▶ [PROVIDED MATERIAL]
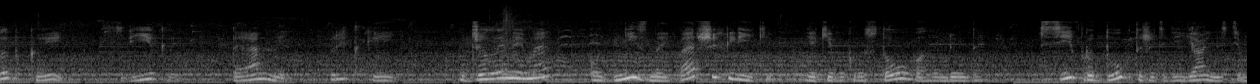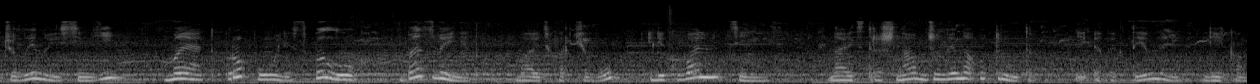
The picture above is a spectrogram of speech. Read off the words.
липкий, світлий, темний, рідкий. Бджолиний мед одні з найперших ліків, які використовували люди. Всі продукти життєдіяльності бджолиної сім'ї мед, прополіс, пилок без винятку мають харчову і лікувальну цінність. Навіть страшна бджолина отрута є ефективними ліками.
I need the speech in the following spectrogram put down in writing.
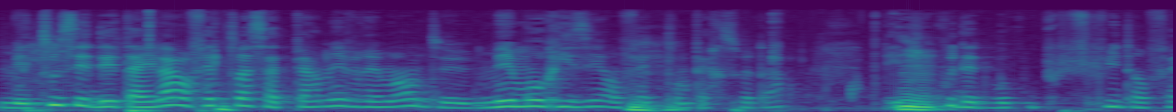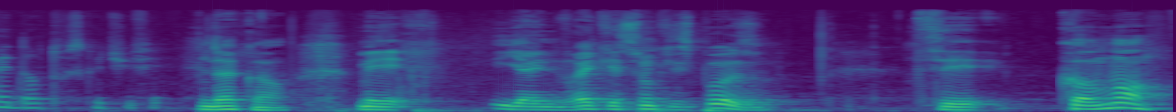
Mais tous ces détails-là, en fait, toi, ça te permet vraiment de mémoriser en fait ton persona et Mhm. du coup d'être beaucoup plus fluide en fait dans tout ce que tu fais. D'accord. Mais il y a une vraie question qui se pose. C'est comment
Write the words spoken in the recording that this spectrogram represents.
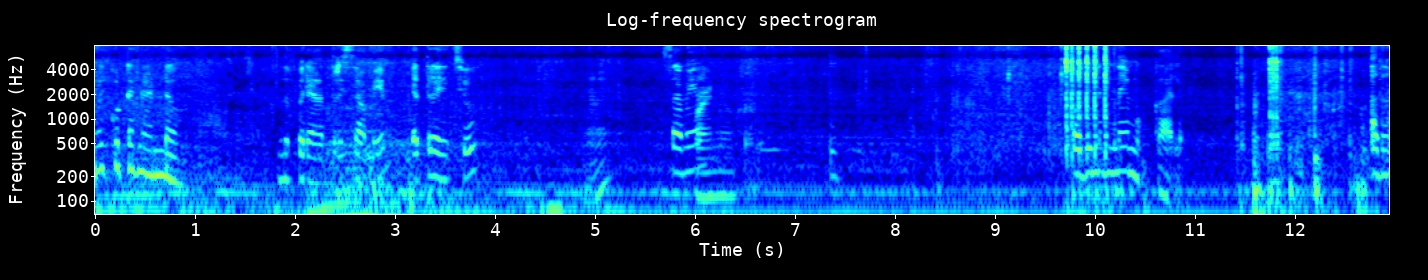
ടോമിക്കുട്ടൻ കണ്ടോ? ഇന്നിപ്പോ രാത്രി സമയം. എത്ര അയച്ചു സമയം? പതിനൊന്നേ. മുക്കാൽ. അതാ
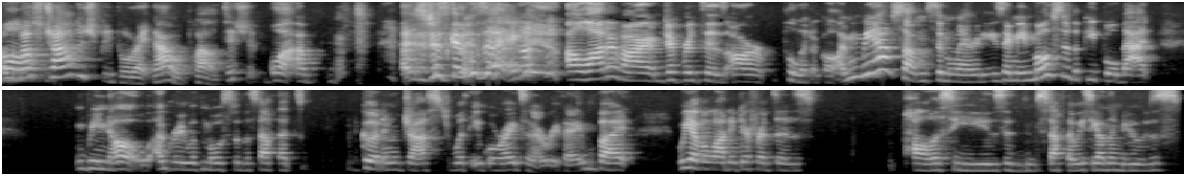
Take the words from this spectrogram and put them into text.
Well, Well- the most childish people right now are politicians. Well, I, I was just gonna say, a lot of our differences are political. I mean, we have some similarities. I mean, most of the people that we know agree with most of the stuff that's good and just with equal rights and everything, but we have a lot of differences, policies and stuff that we see on the news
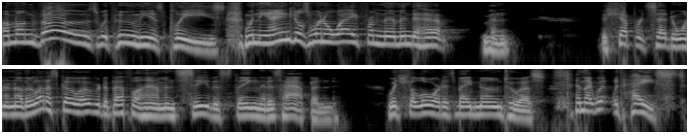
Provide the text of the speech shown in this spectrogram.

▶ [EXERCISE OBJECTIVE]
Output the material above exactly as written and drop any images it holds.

▶ [EXPECTED OUTPUT]
The picture above is a spectrogram of speech. Read off the words.
липкий, світлий, темний, рідкий. Бджолиний мед одні з найперших ліків, які використовували люди. Всі продукти життєдіяльності бджолиної сім'ї мед, прополіс, пилок без винятку мають харчову і лікувальну цінність. Навіть страшна бджолина отрута є ефективними ліками.
I need the speech in the following spectrogram put down in writing.
Mais tous ces détails-là, en fait, toi, ça te permet vraiment de mémoriser en fait ton persona et Mhm. du coup d'être beaucoup plus fluide en fait dans tout ce que tu fais. D'accord. Mais il y a une vraie question qui se pose. C'est comment
Write the words spoken in the recording that this spectrogram represents.
ടോമിക്കുട്ടൻ കണ്ടോ? ഇന്നിപ്പോ രാത്രി സമയം. എത്ര അയച്ചു സമയം? പതിനൊന്നേ. മുക്കാൽ. അതാ
Take the words from this spectrogram and put them into text.
Well, Well- the most childish people right now are politicians. Well, I, I was just gonna say, a lot of our differences are political. I mean, we have some similarities. I mean, most of the people that we know agree with most of the stuff that's good and just with equal rights and everything, but we have a lot of differences, policies and stuff that we see on the news
Provide the text of the speech shown in this spectrogram.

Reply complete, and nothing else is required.